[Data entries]

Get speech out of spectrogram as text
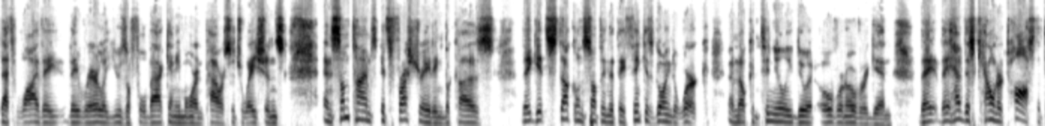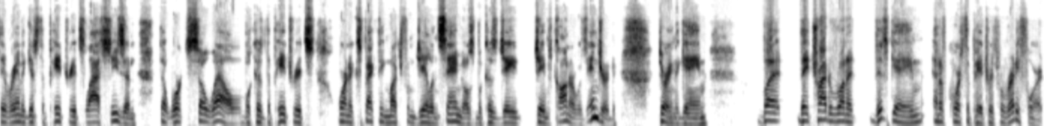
That's why they they rarely use a fullback anymore in power situations. And sometimes it's frustrating because they get stuck on something that they think is going to work and they'll continually do it over and over again. They they had this counter toss that they ran against the Patriots last season that worked so well because the Patriots weren't expecting much from Jaylen Samuels because Jay James Conner was injured during the mm-hmm. game. But they tried to run it this game, and of course the Patriots were ready for it,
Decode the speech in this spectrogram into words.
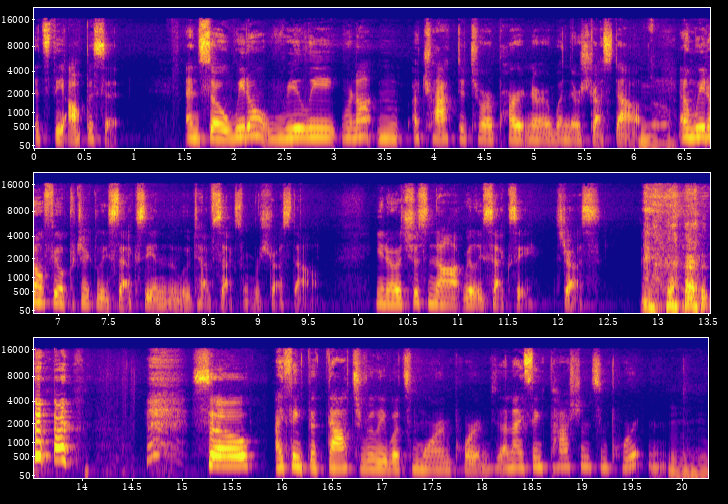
it's the opposite. And so we don't really, we're not attracted to our partner when they're stressed out. No. And we don't feel particularly sexy and in the mood to have sex when we're stressed out. You know, it's just not really sexy, stress. so I think that that's really what's more important. And I think passion's important. Mm-hmm.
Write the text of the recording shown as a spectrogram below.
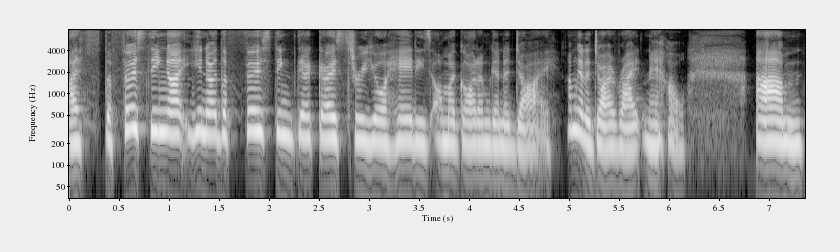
I the first thing I you know the first thing that goes through your head is oh my god I'm going to die. I'm going to die right now. Um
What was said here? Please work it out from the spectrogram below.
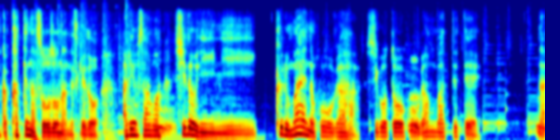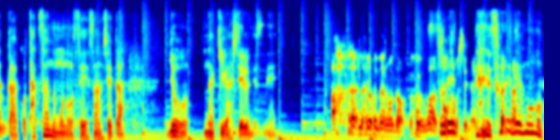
んか勝手な想像なんですけど有吉さんはシドニーに来る前の方が仕事をこう頑張ってて、なんかこうたくさんのものを生産してたような気がしてるんですね。あなるほどなるほど。まあそうかもしれない。それでも、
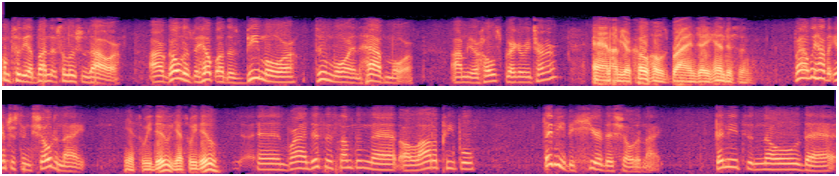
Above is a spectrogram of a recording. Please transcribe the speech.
Welcome to the Abundant Solutions Hour. Our goal is to help others be more, do more, and have more. I'm your host, Gregory Turner. And I'm your co host, Brian J. Henderson. Well, we have an interesting show tonight. Yes, we do. Yes, we do. And, Brian, this is something that a lot of people they need to hear this show tonight. They need to know that,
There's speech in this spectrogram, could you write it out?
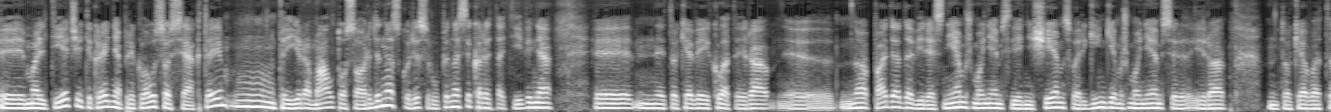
E, maltiečiai tikrai nepriklauso sektai, mm, tai yra Maltos ordinas, kuris rūpinasi karitatyvinę e, tokia veikla. Tai yra, e, na, padeda vyresniems žmonėms, vienišiems, vargingiems žmonėms ir yra tokia vat,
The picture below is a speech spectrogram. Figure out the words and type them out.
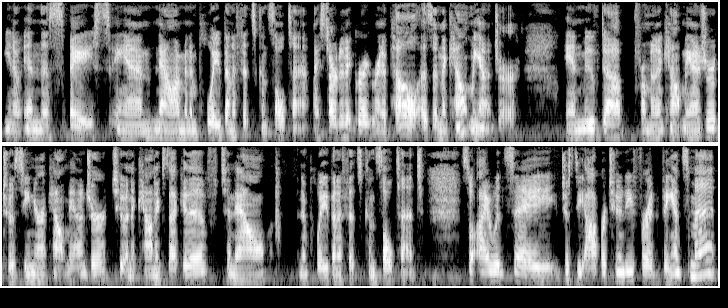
you know, in this space, and now I'm an employee benefits consultant. I started at Gregory Appel as an account manager and moved up from an account manager to a senior account manager to an account executive to now an employee benefits consultant. So I would say just the opportunity for advancement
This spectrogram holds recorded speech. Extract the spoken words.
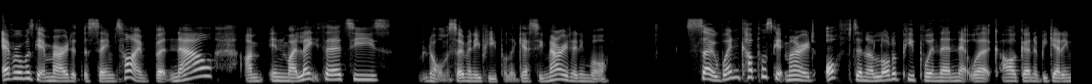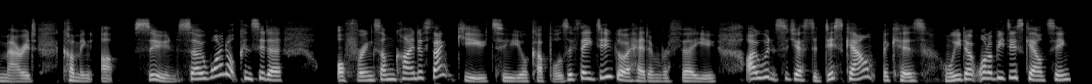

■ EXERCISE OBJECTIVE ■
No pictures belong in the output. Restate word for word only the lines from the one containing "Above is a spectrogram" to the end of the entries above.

■ EXPECTED ANSWER ■
Above is a spectrogram of a recording. Please transcribe the speech.
Welcome to the Abundant Solutions Hour. Our goal is to help others be more, do more, and have more. I'm your host, Gregory Turner. And I'm your co host, Brian J. Henderson. Well, we have an interesting show tonight. Yes, we do. Yes, we do. And, Brian, this is something that a lot of people they need to hear this show tonight. They need to know that,
There's speech in this spectrogram, could you write it out?
E, maltiečiai tikrai nepriklauso sektai, mm, tai yra Maltos ordinas, kuris rūpinasi karitatyvinę e, tokia veikla. Tai yra, e, na, padeda vyresniems žmonėms, vienišiems, vargingiems žmonėms ir yra tokia vat,
The picture below is a speech spectrogram. Figure out the words and type them out.
you know, in this space, and now I'm an employee benefits consultant. I started at Gregory Appel as an account manager and moved up from an account manager to a senior account manager to an account executive to now an employee benefits consultant. So I would say just the opportunity for advancement
This spectrogram holds recorded speech. Extract the spoken words.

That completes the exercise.